Please repeat, exactly and without pictures, the lines of the entries below that run from the one containing "Mel spectrogram of an audio clip. What" through the one containing "Pitch, talking speed, loudness, syllable rate, sex: 205".

Input for this task -
--------------------------------

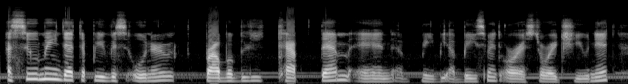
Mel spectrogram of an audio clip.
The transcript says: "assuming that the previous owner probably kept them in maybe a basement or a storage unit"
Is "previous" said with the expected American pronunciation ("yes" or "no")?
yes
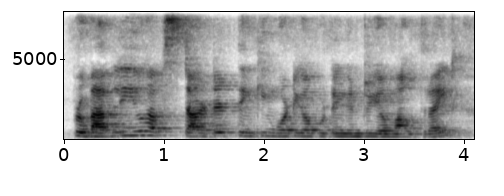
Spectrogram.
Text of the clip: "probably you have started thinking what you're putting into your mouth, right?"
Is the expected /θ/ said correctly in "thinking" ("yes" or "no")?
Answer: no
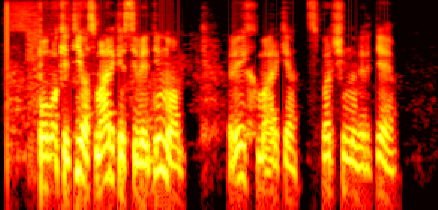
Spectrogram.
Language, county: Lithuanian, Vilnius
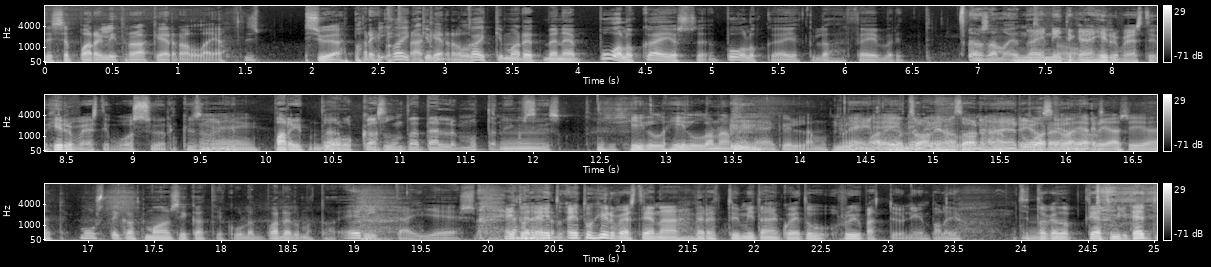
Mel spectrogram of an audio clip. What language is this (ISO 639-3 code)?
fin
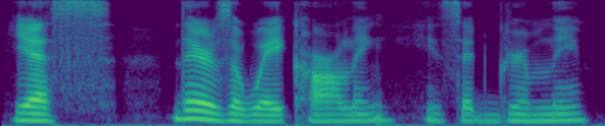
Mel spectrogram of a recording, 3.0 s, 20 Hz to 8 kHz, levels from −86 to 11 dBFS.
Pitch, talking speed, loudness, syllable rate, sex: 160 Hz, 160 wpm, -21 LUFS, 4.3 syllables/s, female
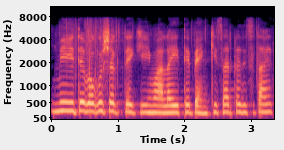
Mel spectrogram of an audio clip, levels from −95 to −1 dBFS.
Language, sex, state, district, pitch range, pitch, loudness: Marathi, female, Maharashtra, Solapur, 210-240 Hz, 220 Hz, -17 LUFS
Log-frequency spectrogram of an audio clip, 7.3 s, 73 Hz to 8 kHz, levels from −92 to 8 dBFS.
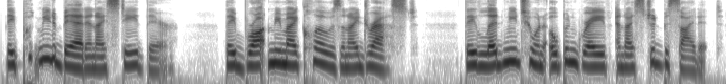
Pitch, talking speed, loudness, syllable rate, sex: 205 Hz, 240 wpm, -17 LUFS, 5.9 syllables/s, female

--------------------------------

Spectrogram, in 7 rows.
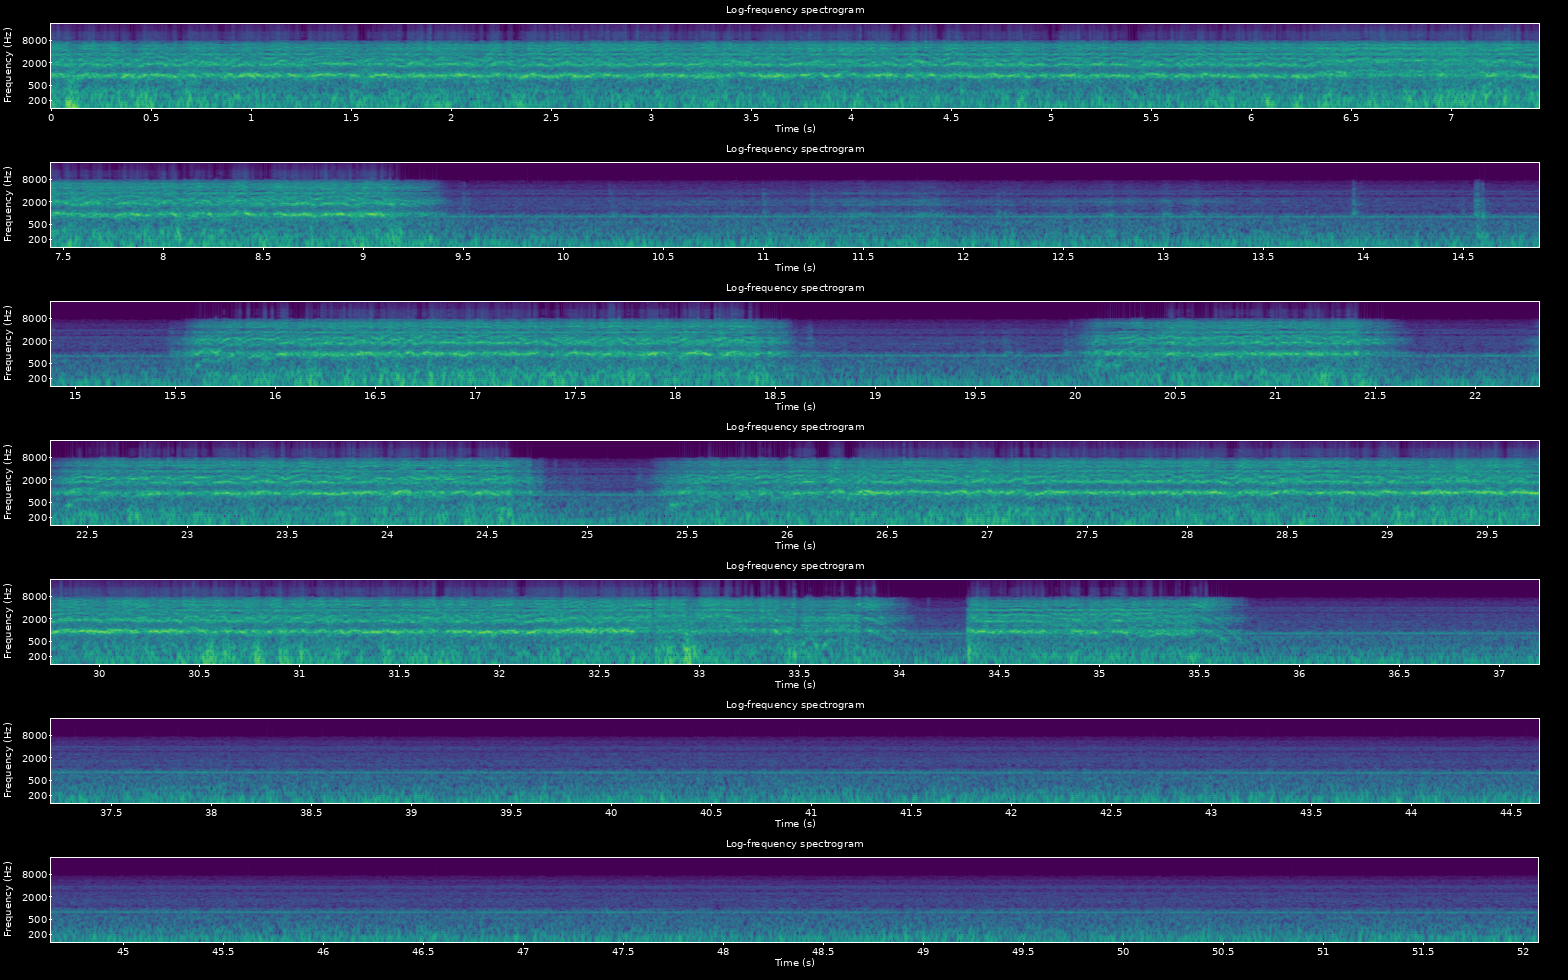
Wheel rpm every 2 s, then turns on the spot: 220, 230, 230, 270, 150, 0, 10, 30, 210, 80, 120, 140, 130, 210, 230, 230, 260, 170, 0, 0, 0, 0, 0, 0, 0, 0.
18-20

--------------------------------

Problem solution -
Mel spectrogram of an audio clip. What language is this (ISO 639-3 code)?
fin
Mel spectrogram of a recording, 3.0 s, 20 Hz to 8 kHz, levels from −86 to 11 dBFS.
Pitch, talking speed, loudness, syllable rate, sex: 160 Hz, 160 wpm, -21 LUFS, 4.3 syllables/s, female
Mel spectrogram of an audio clip, levels from −95 to −1 dBFS.
Language, sex, state, district, pitch range, pitch, loudness: Marathi, female, Maharashtra, Solapur, 210-240 Hz, 220 Hz, -17 LUFS
Log-frequency spectrogram of an audio clip, 7.3 s, 73 Hz to 8 kHz, levels from −92 to 8 dBFS.
Pitch, talking speed, loudness, syllable rate, sex: 205 Hz, 240 wpm, -17 LUFS, 5.9 syllables/s, female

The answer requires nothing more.